Imagine Fidelity investing in a slew of China Logistic size companies. Investing less than USD 0.5 million in company after company would be a logistics (no pun intended) nightmare for Fidelity. That would be 3000 companies to trade, monitor, and account for. Not the easiest, wisest, or most cost-effective proposition.
With less investors seeking opportunities in ignored markets, those that do may find active strategies successful.
Note that trading OTC shares can be a high-risk strategy. The lack of publicly available information, possible lack of corporate history, and potentially less rigorous regulatory oversight increase risk for these shares. Further, there are also liquidity issues with many of these companies which can impact one’s ability to trade the stock. I suggest extreme caution should you ever decide to trade OTC stocks.
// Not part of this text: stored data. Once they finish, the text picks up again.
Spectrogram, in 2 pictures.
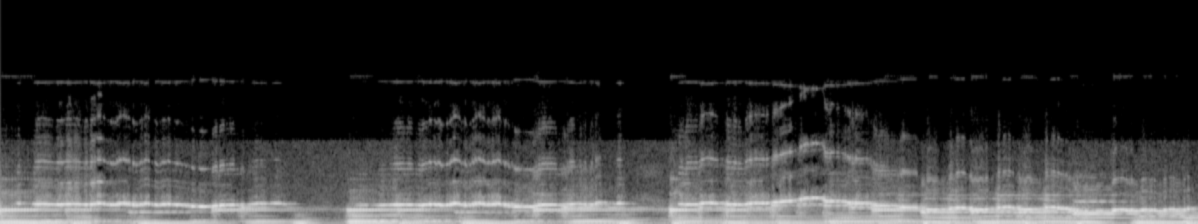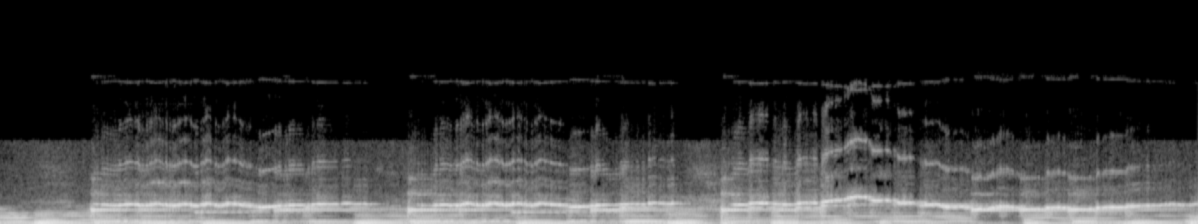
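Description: A clear, sustained whistled melody glides and trills over a full instrumental accompaniment, carrying a lively tune in repeated phrases for the whole stretch, close and prominent with no talking.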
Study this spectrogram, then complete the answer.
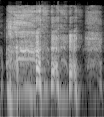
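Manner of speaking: high burst of laughter; helpless laugh at her own ordeal. Real, not acted. Laughs after recalling the test.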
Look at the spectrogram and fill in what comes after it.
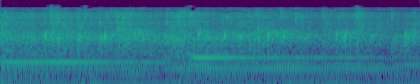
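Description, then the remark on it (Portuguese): A crowd claps steadily in a dense, continuous wash of applause, applauding God, with a sustained musical tone humming underneath throughout. “Vai aplaudindo a Deus.”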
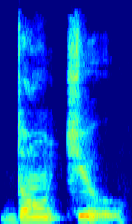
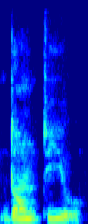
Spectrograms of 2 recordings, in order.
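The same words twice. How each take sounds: First: The t and y merge into a ch sound. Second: The t and y are said as separate sounds. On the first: The speaker calls it right. "gives us ch, like in don't you" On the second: The speaker calls it wrong. "instead of saying don't you"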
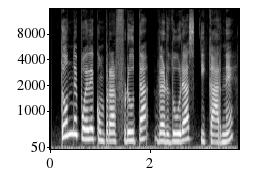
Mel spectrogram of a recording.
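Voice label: where can he buy fruit vegetables and, Spanish, female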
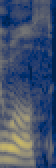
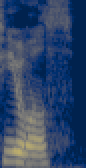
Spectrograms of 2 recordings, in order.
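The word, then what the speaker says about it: Elwes: Yules. It's Yules.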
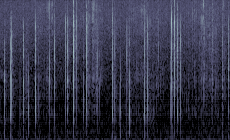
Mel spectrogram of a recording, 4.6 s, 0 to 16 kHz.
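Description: A small, hollow clear PVC/vinyl glitter pouch is tapped and scratched with long purple nails, with a slight crinkle. About 23 quick, sharp clicks and scrapes come at an irregular pace over a quiet background. They are bright and crinkly, centred in the upper mids, and die away almost at once.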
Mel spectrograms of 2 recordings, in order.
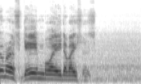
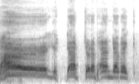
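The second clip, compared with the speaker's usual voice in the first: pirate rally cry; 5 semitones higher than usual. Pretend. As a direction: whip up the crowd like a pirate captain. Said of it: "And we all went".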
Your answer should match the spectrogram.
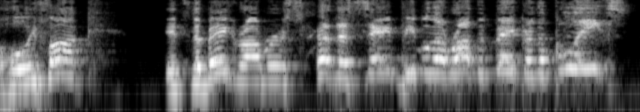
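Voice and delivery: high-pitched shocked outburst; freaking out. Acted. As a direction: build into a high, incredulous freak-out. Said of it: "you start freaking out".

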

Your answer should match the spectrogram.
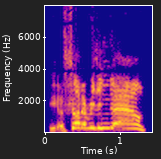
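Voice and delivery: quoting Bannon with a high shout; mock shout. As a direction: shout it like an outraged pundit. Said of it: "Bannon was all kinds of twisted on it".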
Long-Term Market Phases
Market timing can be a costly strategy for investors. It is not an easy thing to do and if you are late to either enter or exit a market as it changes direction, you can lose a fair bit of money. Please see my discussion on investment bubbles  for problems with market timing.
And based on many studies, it does not seem to be a successful long-term strategy to pursue.
However, I do think that sophisticated and professional investors can take advantage of long term market phases to beat a benchmark over the short-term.
In prolonged bear markets, by moving portfolio assets into cash or defensive assets, a prudent investor may be able to protect the portfolio. When the market turns upwards again, the investor divests the safer assets and returns to the relevant asset class.
In lengthy bull markets, allocating capital into higher risk (with higher expected returns) assets or using leverage and derivatives may enhance the bull market impact on one’s portfolio.
Of course, shifting assets around in one’s portfolio requires incurring extra transaction costs.
It also may trigger premature taxable capital gains upon the sale of an investment that was sold due to market timing.
These costs, along with the cost of not timing the market swings correctly, can have a significant, and negative, impact on your performance. They are a major reason as to why active management suffers in comparison to a passive, and non-trading, approach.
These are the areas in which I think investors can successfully utilize active strategies to outperform a passive approach, at least in the short-term.
In each circumstance, specialized knowledge is necessary to take advantage of the situation.
If you possess expertise in certain fields, I suggest you incorporate that knowledge into your overall investment strategy.
If you do not possess the skills yourself, you can pay someone to provide the service for you. However, the greater the expertise required, the greater the management fee charged. And the greater the fees, the higher the returns needed to beat the passive benchmark. When outsourcing technical expertise, be sure that you are receiving value (in the form of superior performance) for the price you are paying. In most cases, you do not.
In each area above, investment options tend to be relatively high risk.
Before you invest, make certain you understand the risks associated with investing in niche markets, developing countries, OTC shares, and the like. Without the specialized knowledge of the market, your odds of success are rather low.
Next we will look at passive investing.